The governor noted that Nigeria had an oil fortune, adding that the decline in the nation’s revenue or the negligence in using it to build human capital or enduring physical infrastructure was another matter. El-Rufai stated that despite 60 percent fall in oil prices between June 2014 and the end of last year, Nigeria still earned $77 billion from oil exports in 2014. “The PUNCH Newspaper of April 2, 2015, quoting figures from the United States Department of Energy, placed oil export earnings for the year 2011 at $99 billion. Indeed, in the five Jonathanian years, Nigeria earned nearly $500 billion from crude oil and gas sales,” he said.
According to him, about 40 percent of Nigerians are estimated to be very poor, adding that this means about 70 million citizens are living below the poverty line in a country that has earned at least $1 trillion from oil in 50 years. “Our rich enjoy the lifestyles of the richest in the world, while our poor are truly the wretched of the earth. This inequality is most unfortunate. That wide gulf in living standards is clearly problematic.”
However, the leadership of the Petroleum and Natural Gas Senior Staff Association of Nigeria, PENGASSAN, has faulted the call, saying instead of “killing the NNPC,” the governor should have called for the insulation of the corporation from undue political interferences that were distracting the organisation.
Lumumba Okugbawa, acting general secretary, PENGASSAN, said corruption issue in the NNPC mentioned by the el-Rufai was a problem hindering growth and development in the oil and gas sector as a whole.

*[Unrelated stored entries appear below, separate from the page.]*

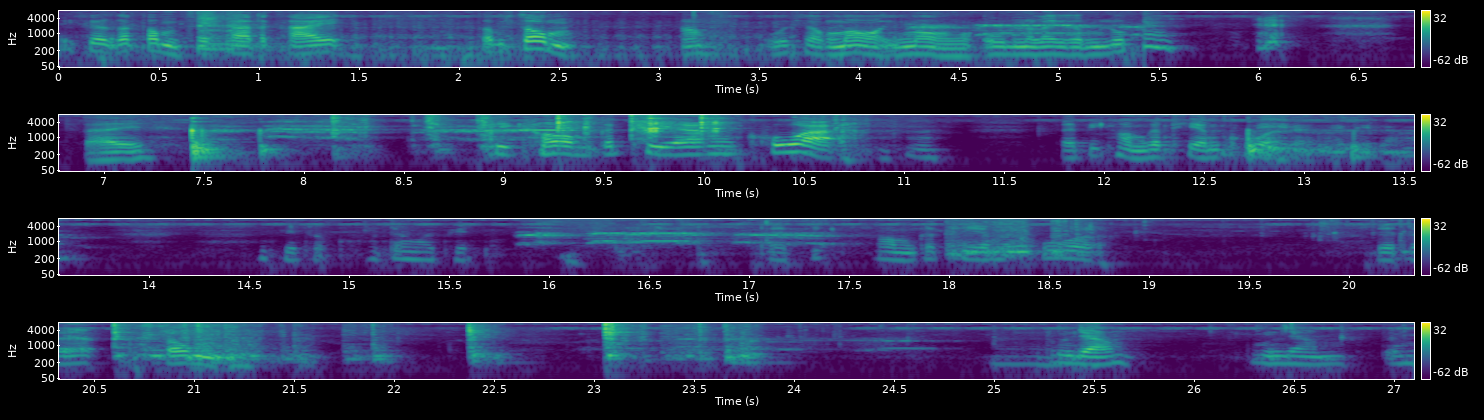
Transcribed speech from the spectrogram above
มีเครื่องก็ต้มใส่ขาตะไคร้ต้มส้มเอาอุ้ยสองหม้ออีกหม้ออุ่นอะไรกันไม่รู้ใส่พริกหอมกระเทียมคั่วใส่พริกหอมกระเทียมคั่วไม่ผิดแล้วมั้งไม่เผ็ดหรอกไม่ต้องมาเผ็ดใส่พริกหอมกระเทียมคั่วเสร็จแล้วต้มต้มยำ ต้มยต้ม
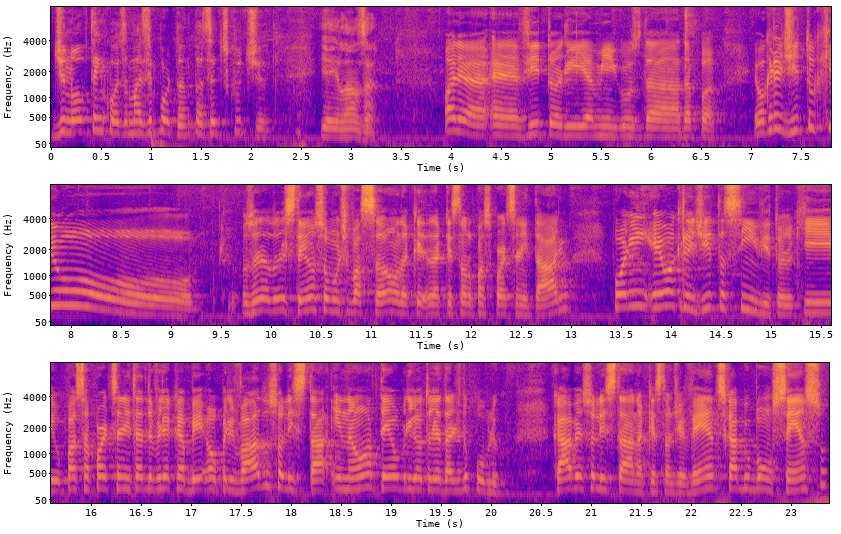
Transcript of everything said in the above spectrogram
De novo, tem coisa mais importante para ser discutida. E aí, Lanza? Olha, é, Vitor e amigos da, da PAN, eu acredito que o, os vereadores tenham a sua motivação da, da questão do passaporte sanitário. Porém, eu acredito sim, Vitor, que o passaporte sanitário deveria caber ao privado solicitar e não ter a obrigatoriedade do público. Cabe a solicitar na questão de eventos, cabe o bom senso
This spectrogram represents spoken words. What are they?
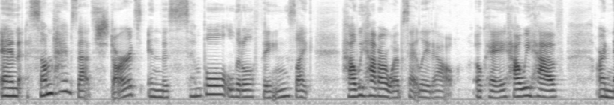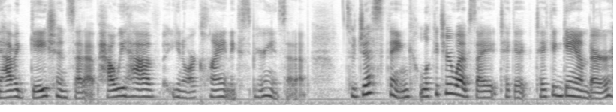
And sometimes that starts in the simple little things like how we have our website laid out, okay? How we have our navigation set up, how we have, you know, our client experience set up. So just think, look at your website, take a take a gander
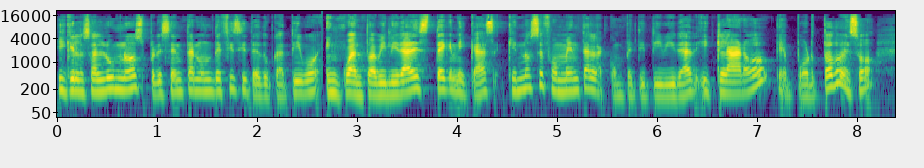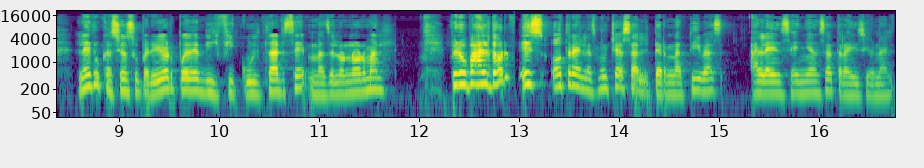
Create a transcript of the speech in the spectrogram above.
y que los alumnos presentan un déficit educativo en cuanto a habilidades técnicas, que no se fomenta la competitividad y claro que por todo eso la educación superior puede dificultarse más de lo normal. Pero Waldorf es otra de las muchas alternativas a la enseñanza tradicional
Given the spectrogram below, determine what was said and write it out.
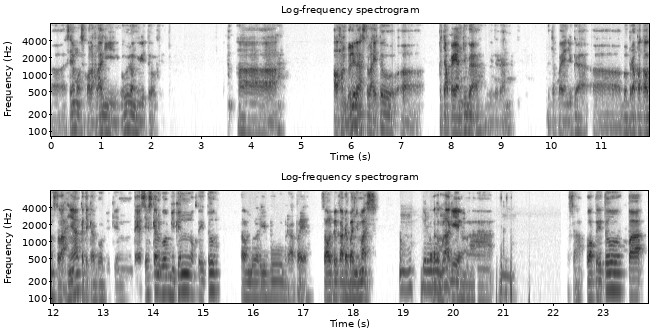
uh, saya mau sekolah lagi. Gue bilang gitu uh, alhamdulillah setelah itu uh, kecapaian juga gitu kan. Kecapaian juga. Uh, beberapa tahun setelahnya ketika gue bikin tesis kan gue bikin waktu itu tahun 2000 berapa ya? Soal pilkada Banyumas hmm, ketemu lagi sama hmm. waktu itu Pak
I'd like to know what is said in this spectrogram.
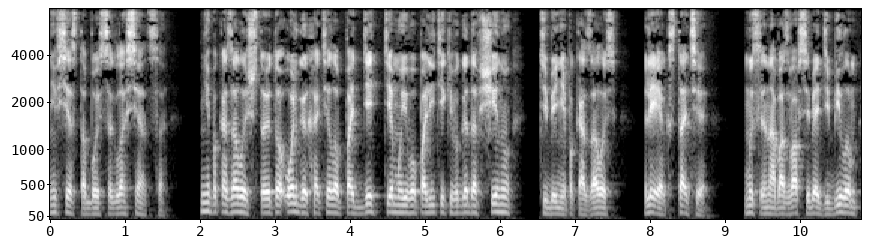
не все с тобой согласятся. Мне показалось, что это Ольга хотела поддеть тему его политики в годовщину. Тебе не показалось? Лея, кстати...» Мысленно обозвав себя дебилом,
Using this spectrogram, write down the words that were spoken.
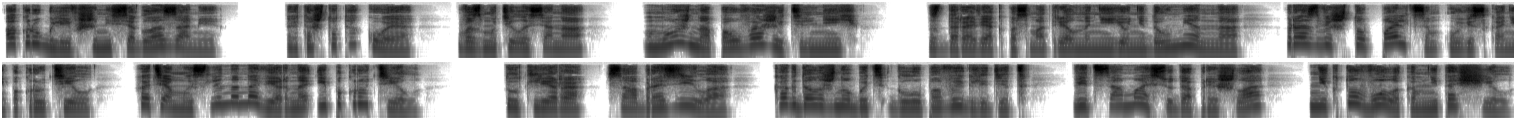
округлившимися глазами. «Это что такое?» – возмутилась она. «Можно поуважительней?» Здоровяк посмотрел на нее недоуменно, разве что пальцем у виска не покрутил, хотя мысленно, наверное, и покрутил. Тут Лера сообразила, как должно быть глупо выглядит, ведь сама сюда пришла, никто волоком не тащил.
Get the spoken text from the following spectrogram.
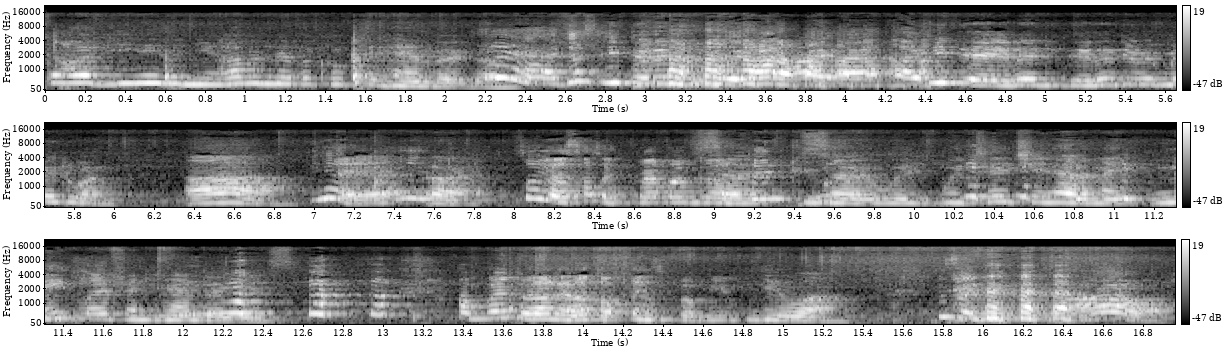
Five years, and you haven't never cooked a hamburger. Yeah, I just eat the ready. I, I, I, I eat the ready, the ready-made one. Ah. Yeah. All right. So you're such a clever girl. So, Thank you. so we, we teach you how to make meatloaf and hamburgers. I'm going to learn a lot of things from you. You are. Isn't wow.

He said government should deal with the corruption in the system rather than throwing away the baby with the bath water. The NNPC, created by an Act of Parliament in 1977, is made up of the holding office, subsidiaries and service units, all of which had been subjected to undue political interference, which hindered its autonomy and competitiveness for the past six years, he said, adding, that should not be a justification for scrapping the corporation as demanded by the governor.

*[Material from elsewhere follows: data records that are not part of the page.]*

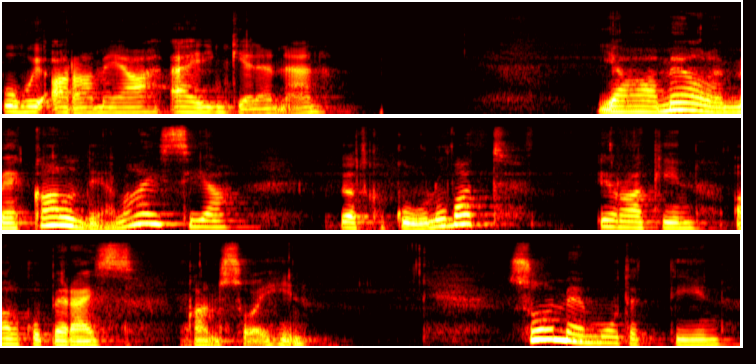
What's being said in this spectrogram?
puhui arameaa äidinkielenään. Ja me olemme kaldealaisia, jotka kuuluvat Irakin alkuperäiskansoihin. Suomeen muutettiin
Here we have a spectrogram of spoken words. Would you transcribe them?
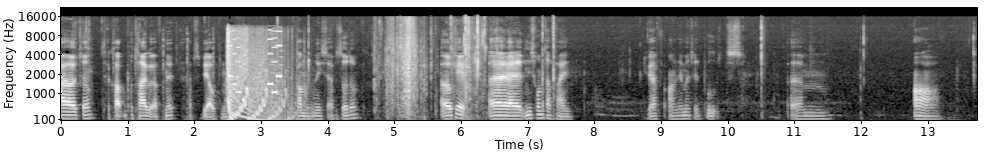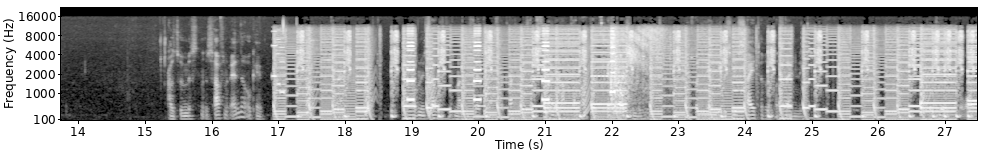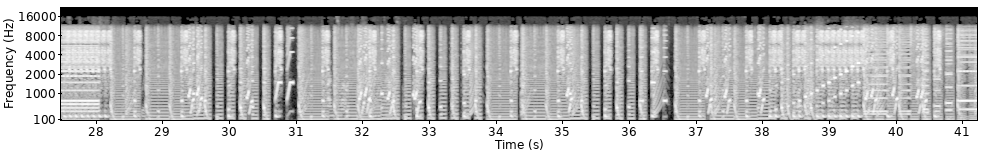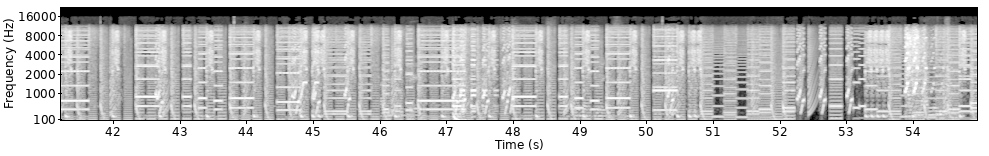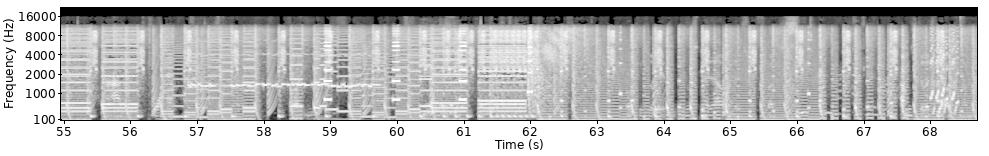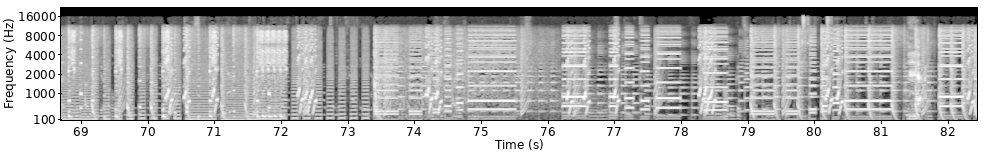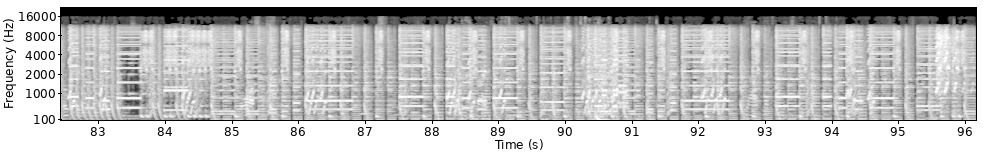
Hi Leute, ich habe gerade ein Portal geöffnet. Ich habe es wieder aufgenommen. Willkommen zur nächsten Episode. Okay, äh, nicht runterfallen. You have unlimited boots. Ähm. Ah. Also wir müssen es schaffen Ende? Okay. Ich wahrscheinlich. Warum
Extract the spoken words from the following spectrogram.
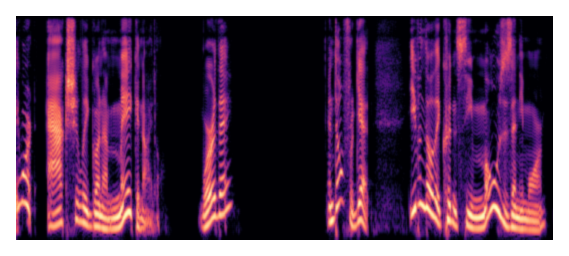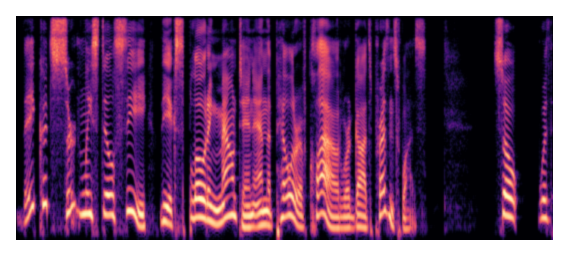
they weren't actually going to make an idol, were they? And don't forget, even though they couldn't see Moses anymore, they could certainly still see the exploding mountain and the pillar of cloud where God's presence was. So, with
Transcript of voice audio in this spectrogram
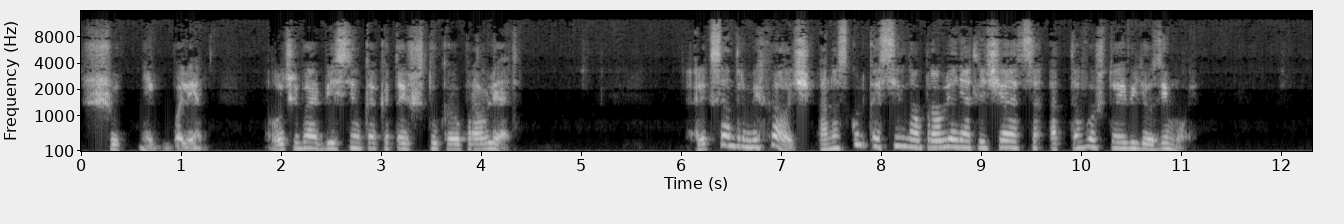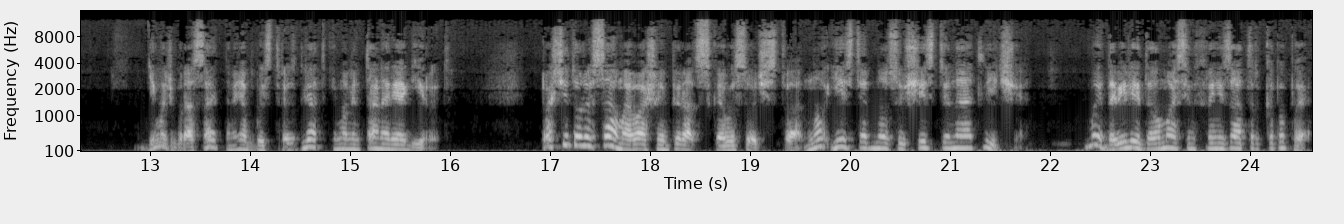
Шутник, блин. Лучше бы объяснил, как этой штукой управлять. Александр Михайлович, а насколько сильно управление отличается от того, что я видел зимой? Димыч бросает на меня быстрый взгляд и моментально реагирует. Почти то же самое, ваше императорское высочество, но есть одно существенное отличие. Мы довели до ума синхронизатор КПП.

“If you look at the NNPC as it is today, it has been politicised with most of its decisions and operations being influenced by political motives, and at times, executive fiat. The corporation is so much tied to the apron of the political officeholders but not the technocrats that are at the helm of corporation’s affairs,” Okugbawa said.
Some of the areas of interference listed by him were the appointment and removal of the group managing director, group executive directors and managing directors of the NNPC subsidiaries by the President, and limited financial autonomy for its operations.
Sam Omatseye of the Nation Newspaper hit the bull’s eye when he argued that NNPC is not the problem but the corruption in the system. Calling for caution in handling the affairs of the NNPC, he said it would not augur well for the country if NNPC is scrapped and another Octopus is created, adding that fidelity to the conscience of the law is what is important in fishing out those who have abused the system and punishing them accordingly.